“When I got my JVX I took it to Austin Sartin, with NC Marine Fabrication, for rigging,” said Everett. “He built me a custom rod rack, installed rod holders, and a Lowrance unit on my new-to-me catfish boat. A little at a time I would purchase equipment, like Big Cat Fever rods, Abu Garcia reels, drift socks, etc.”
Everett’s catfish education continued as he spent more time on the water and talked with more anglers. That education included expanding his bait of choice.
“In the past I would use a variety of bait,” said Everett. “I used cut crappie, bream and sometimes deer meat. Since I’ve been fishing Kerr Lake and talking to other fishermen, I’ve been basically using what I can catch for bait. I can usually catch crappie pretty easy, but when the water turns colder the shad get deeper and I have a hard time catching them. I just recently learned how to catch white perch and had a ball doing it.”
Everett is lucky enough to have good catfish waters to fish. John H. Kerr Reservoir, also known as Buggs Island Lake, offers more than 50,000 acres of fresh water, more than 800 miles of shoreline, and some really good trophy cat waters.
“Now, I mainly fish Kerr Lake whenever I get a chance,” said Everett. “It’s probably the closest lake to me where you can possibly catch a big catfish.”
Everett likes tournament fishing, not for the competition, but the camaraderie.
“I’m not sure about tournament fishing yet. I really just like going catfishing and trying to catch one bigger than I caught the last time. I think I would rather fish in smaller tournaments like a coffee can.”
“The only tournament I’ve ever fished was the Icebowl last year at Kerr Lake,” reported Everett. “I plan on fishing it this year as well. The Icebowl was definitely an experience. It was bitter cold on the water. I wasn’t expecting to place in the top 10. I just wanted to be able to catch and weigh a fish in, and we did.”
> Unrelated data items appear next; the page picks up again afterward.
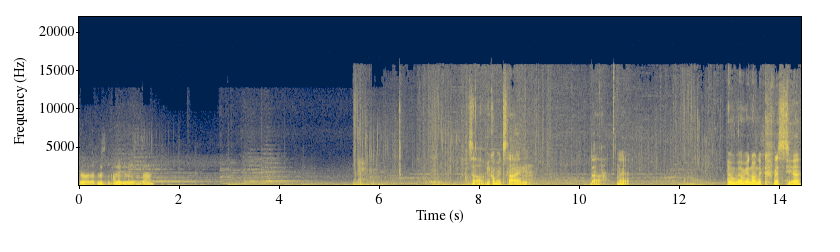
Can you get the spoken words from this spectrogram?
so, das müssten alle gewesen sein. So, wir kommen jetzt da ein. Da, ne? Wir haben ja noch eine Quest hier.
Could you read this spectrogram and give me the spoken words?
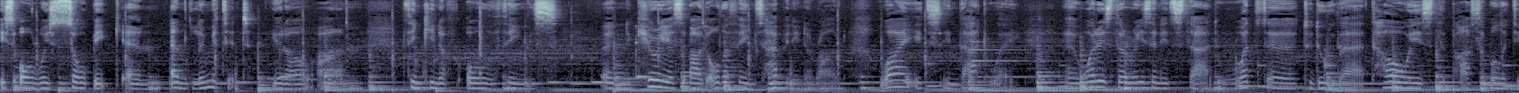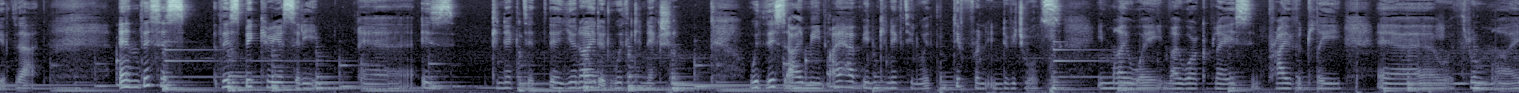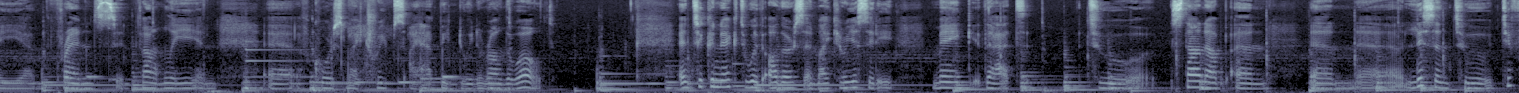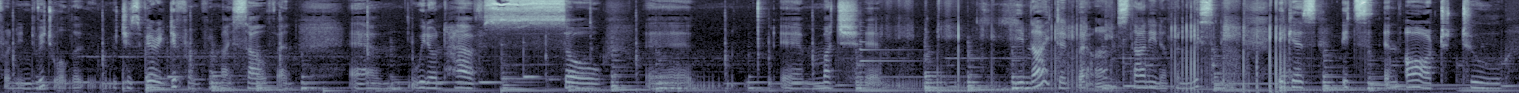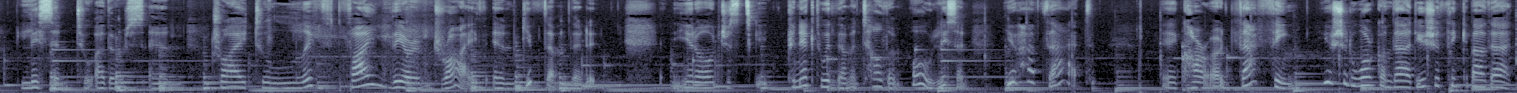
is always so big and unlimited, you know. Um, thinking of all the things and curious about all the things happening around. Why it's in that way? Uh, what is the reason it's that? What uh, to do that? How is the possibility of that? And this is this big curiosity is connected, uh, united with connection. With this, I mean I have been connecting with different individuals in my way, in my workplace, and privately, uh, through my um, friends and family, and uh, of course my trips I have been doing around the world. And to connect with others and my curiosity make that to stand up and and uh, listen to different individual which is very different from myself and um, we don't have so um, uh, much um, united but i'm standing up and listening because it's an art to listen to others and try to lift find their drive and give them that you know just connect with them and tell them oh listen you have that uh, car or that thing. You should work on that. You should think about that.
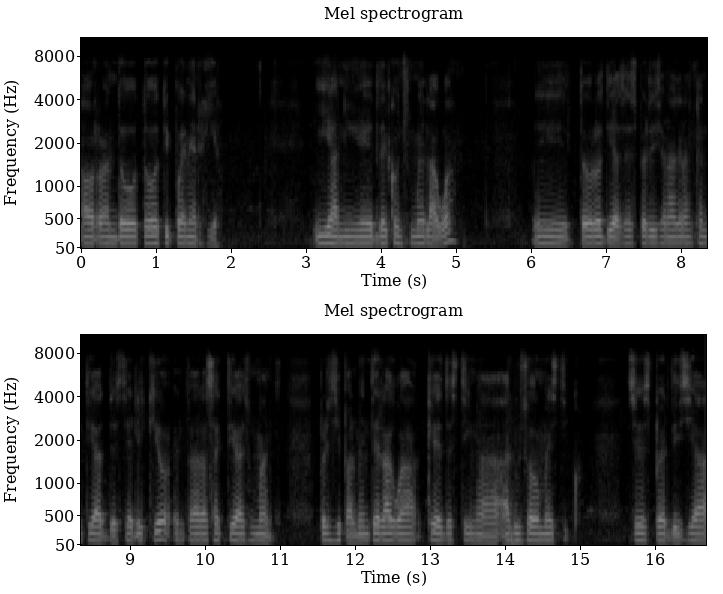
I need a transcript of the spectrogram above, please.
ahorrando todo tipo de energía. Y a nivel del consumo del agua, eh, todos los días se desperdicia una gran cantidad de este líquido en todas las actividades humanas, principalmente el agua que es destinada al uso doméstico se desperdicia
The Icebowl tournament began as a small tournament between NC and VA anglers with a travelling trophy going to the winning state. It has grown to be a popular tournament that is open to all anglers. The local competition between NC and VA is still a part, but awards are given to the overall winners, regardless of where they are from.
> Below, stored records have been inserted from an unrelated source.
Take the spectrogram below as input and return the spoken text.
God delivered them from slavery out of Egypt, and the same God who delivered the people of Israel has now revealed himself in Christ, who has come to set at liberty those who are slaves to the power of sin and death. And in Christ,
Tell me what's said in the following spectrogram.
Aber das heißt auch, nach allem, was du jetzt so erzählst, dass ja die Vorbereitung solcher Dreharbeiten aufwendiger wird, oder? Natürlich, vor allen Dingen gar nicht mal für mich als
“The NC side beat VA last year in the total weight caught,” recalled Everett. “But Dale Russel Lowe won biggest fish with a 141.76-pound blue cat. Seeing a fish caught and released that big was incredible and something I will never forget.”
“When I fish in the Icebowl this year, I’m not expecting to win or beat all the pro staffers, guides, or just really good catfishermen. I just fish it to be a part of it. It’s a good experience, really fun and you get to meet or see a lot of the people that catch big catfish on a regular basis.”
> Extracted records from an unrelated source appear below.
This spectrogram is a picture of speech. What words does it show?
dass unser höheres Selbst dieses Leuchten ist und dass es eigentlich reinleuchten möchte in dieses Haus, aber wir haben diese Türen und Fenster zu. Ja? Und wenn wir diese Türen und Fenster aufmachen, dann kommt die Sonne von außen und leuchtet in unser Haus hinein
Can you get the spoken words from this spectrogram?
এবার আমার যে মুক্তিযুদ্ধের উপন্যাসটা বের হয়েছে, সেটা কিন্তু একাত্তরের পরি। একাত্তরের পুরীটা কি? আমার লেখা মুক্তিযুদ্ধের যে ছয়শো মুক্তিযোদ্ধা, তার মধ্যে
Everett is a firm believer in Catch-Photo-Release (CPR) and practices it regularly. As he joins the growing ranks of CPR anglers he is doing his part to protect the future of the sport of catfishing.
“I definitely practice CPR,” said Everett. “There really isn’t a reason you shouldn’t practice CPR. You catch plenty of 10-pound and under catfish to take home for a meal. I think CPR is the reason you see people catching 100-pound catfish.”
“I’m definitely addicted to it and love catching catfish. The biggest I’ve caught so far is 28 pounds, but it just makes me want to go back and catch a bigger one. Every time I go I’m hoping to catch a pig or at least one bigger than I caught the last time I went.”
Editor’s Note: Everyone likes to win stuff and Catfish Weekly is giving plenty of catfishing gear away. All you have to do is sign up for the giveaway on the Catfish Weekly Facebook post each week and then tune in on Monday nights to listen to Lyle Stokes and Doc Lange. If your name comes in the random drawing then Lyle spins the wheel to see what you have won.
It’s free and it happens every Monday night at 7:00 pm central time, and sometimes in between. When the wheel lands on CatfishNow the winner gets their catfish story told on the CatfishNow website.